Lima, Jul 24 (EFE) .- The National Museum of Peru (Muna), the largest in the country, opened its doors this Saturday with the mission of preserving and exhibiting the archaeological legacy of pre-Hispanic civilizations, reflecting on its 200 years of independence and spread artistic and cultural expressions throughout the nation.
The opening was held on the occasion of the bicentennial of the independence of Peru, which is celebrated on July 28, in the absence of being filled with the thousands of cultural objects that will make up the permanent exhibition, whose inauguration is scheduled for 2024.

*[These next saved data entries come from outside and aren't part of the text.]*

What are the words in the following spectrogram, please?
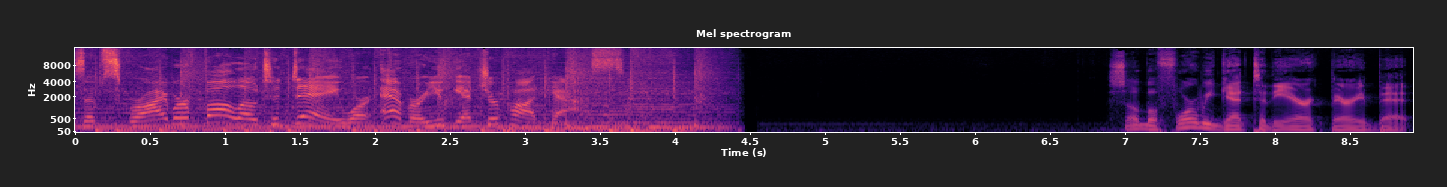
Subscribe or follow today wherever you get your podcasts. So before we get to the Eric Berry bit,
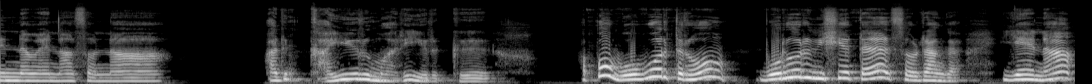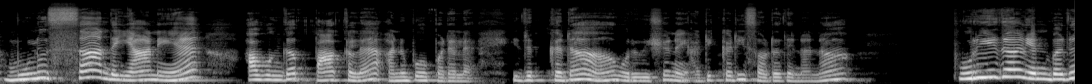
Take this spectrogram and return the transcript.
நின்னவன் என்ன சொன்னால் அது கயிறு மாதிரி இருக்குது அப்போது ஒவ்வொருத்தரும் ஒரு ஒரு விஷயத்த சொல்கிறாங்க ஏன்னா முழுசாக அந்த யானையை அவங்க பார்க்கல அனுபவப்படலை. இதுக்கு தான் ஒரு விஷயம் நான் அடிக்கடி சொல்கிறது என்னென்னா புரிதல் என்பது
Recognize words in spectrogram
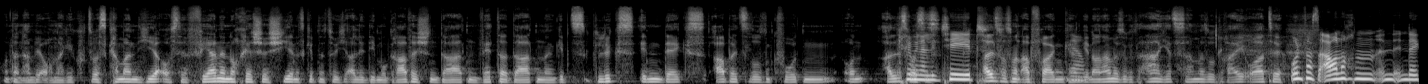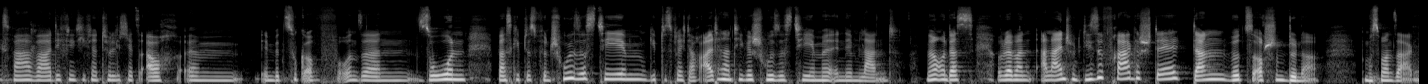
Und dann haben wir auch mal geguckt, was kann man hier aus der Ferne noch recherchieren. Es gibt natürlich alle demografischen Daten, Wetterdaten, dann gibt es Glücksindex, Arbeitslosenquoten und alles, Kriminalität. Was, es, alles, was man abfragen kann. Ja. Genau, dann haben wir so gesagt, ah, jetzt haben wir so drei Orte. Und was auch noch ein, ein Index war, war definitiv natürlich jetzt auch ähm, in Bezug auf unseren Sohn, was gibt es für ein Schulsystem? Gibt es vielleicht auch alternative Schulsysteme in dem Land? Ne? Und, das, und wenn man allein schon diese Frage stellt, dann wird es auch schon dünner muss man sagen.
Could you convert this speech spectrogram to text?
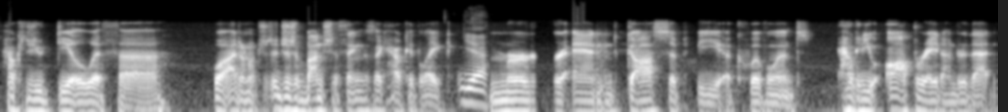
how could you deal with uh well i don't know just, just a bunch of things like how could like yeah. murder and gossip be equivalent? How can you operate under that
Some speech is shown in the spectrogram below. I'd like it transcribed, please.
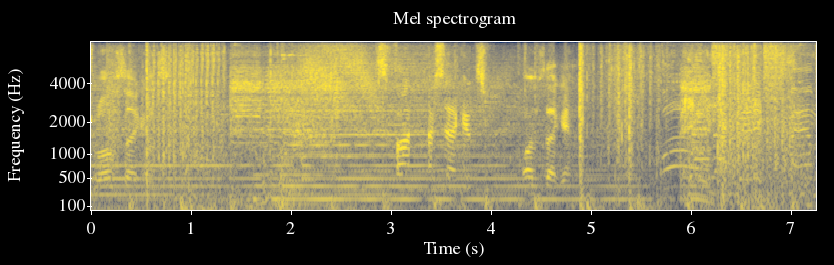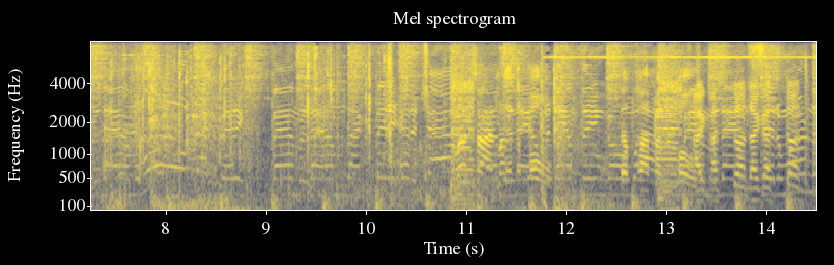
12 seconds. It's five seconds. One second. Left side, left the pole. Stop popping the pole. I got stunned. I got stunned.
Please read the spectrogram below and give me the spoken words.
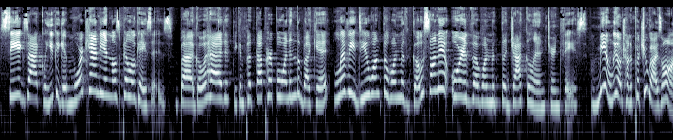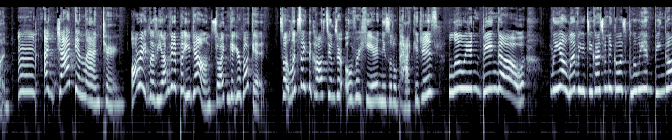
See exactly, you could get more candy in those pillowcases. But go ahead, you can put that purple one in the bucket. Livy, do you want the one with ghosts on it or the one with the jack-o'-lantern face? Me and Leo trying to put you guys on. Mm, a jack-o'-lantern. All right, Livy, I'm gonna put you down so I can get your bucket. So it looks like the costumes are over here in these little packages. Bluey and Bingo! Leah, Livy, do you guys want to go as Bluey and Bingo?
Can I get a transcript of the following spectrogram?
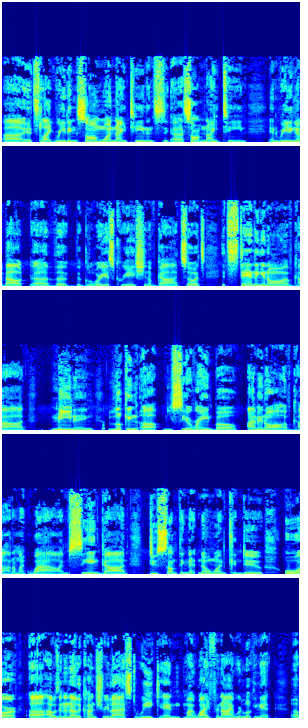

The museum, whose construction was around 500 million soles (about 125 million dollars) is located in the south of Lima, in front of the Pachacámac sanctuary, where the archaeological remains of the main oracle of the central coast of Ancient Peru are located.
For now, visitors arriving from July 27 to the imposing building will be able to visit several temporary exhibitions and a temporary handicraft fair.
A “CHEST” OF RELICS
The enclosure has more than 60,000 meters built, distributed in five levels, of which two are underground and three are above ground level.
“We can see it as a chest that will keep all the treasures of our Peru,” said the interim president, Francisco Sagasti, who, in one of his last official acts before handing over the position next week to his successor, Pedro Castillo, attended this act full of folk music, typical dances and history.
“This chest will be progressively filled over the next few years, in such a way that on December 9, 2024, when we celebrate the bicentennial of the Battle of Ayacucho, which sealed the independence of all of South America, we will be able to inaugurate it completely,” said Sagasti.
The president wanted the National Museum to serve as a symbol of national unity by disseminating all the cultural diversities of the country and he hoped that many could become aware of how valuable the country is in its differences.
“We have insisted on generating meaningless divisions that only separate us, separate us as a nation and make us lose the opportunity to build a much more integrated country that builds on its past, enjoys the present and opens paths to the future,” said Sagasti .
TO ALSO LOOK TO THE FUTURE
In that sense, the head of state also considered that this museum should not only look and reflect on the past but also on the future and its challenges such as climate change.
For his part, the Minister of Culture, Alejandro Neyra, recalled that the project of a national museum was a desire that was practically 200 years old, the same as the independent life of Peru, since José de San Martín raised it for the first time. time in 1822.
“This museum settles a pending account with our country and fulfills a promise of the Republic. This national museum is special. It will tell us what ‘Peru’ is, who we are, why we are here and where we are going,” said Neyra .
“BIG BROTHER” OF THE MUSEUMS OF PERU
In principle, as indicated by the Government, the opening of the National Museum will not entail the dismantling of any of the existing museums, including the National Museum of Archeology, Anthropology and History of Peru (MNAAH), which until now was the museum of reference to review national history.
The National Museum of Peru will be the center and headquarters of the national museum system, to which it will provide technical assistance in the fields of management, preservation, research and education.
Likewise, it will protect pieces of tangible and intangible cultural heritage, including more than 30,000 assets that until now were at the headquarters of the Ministry of Culture and more than 6,000 pieces repatriated from other countries in recent years.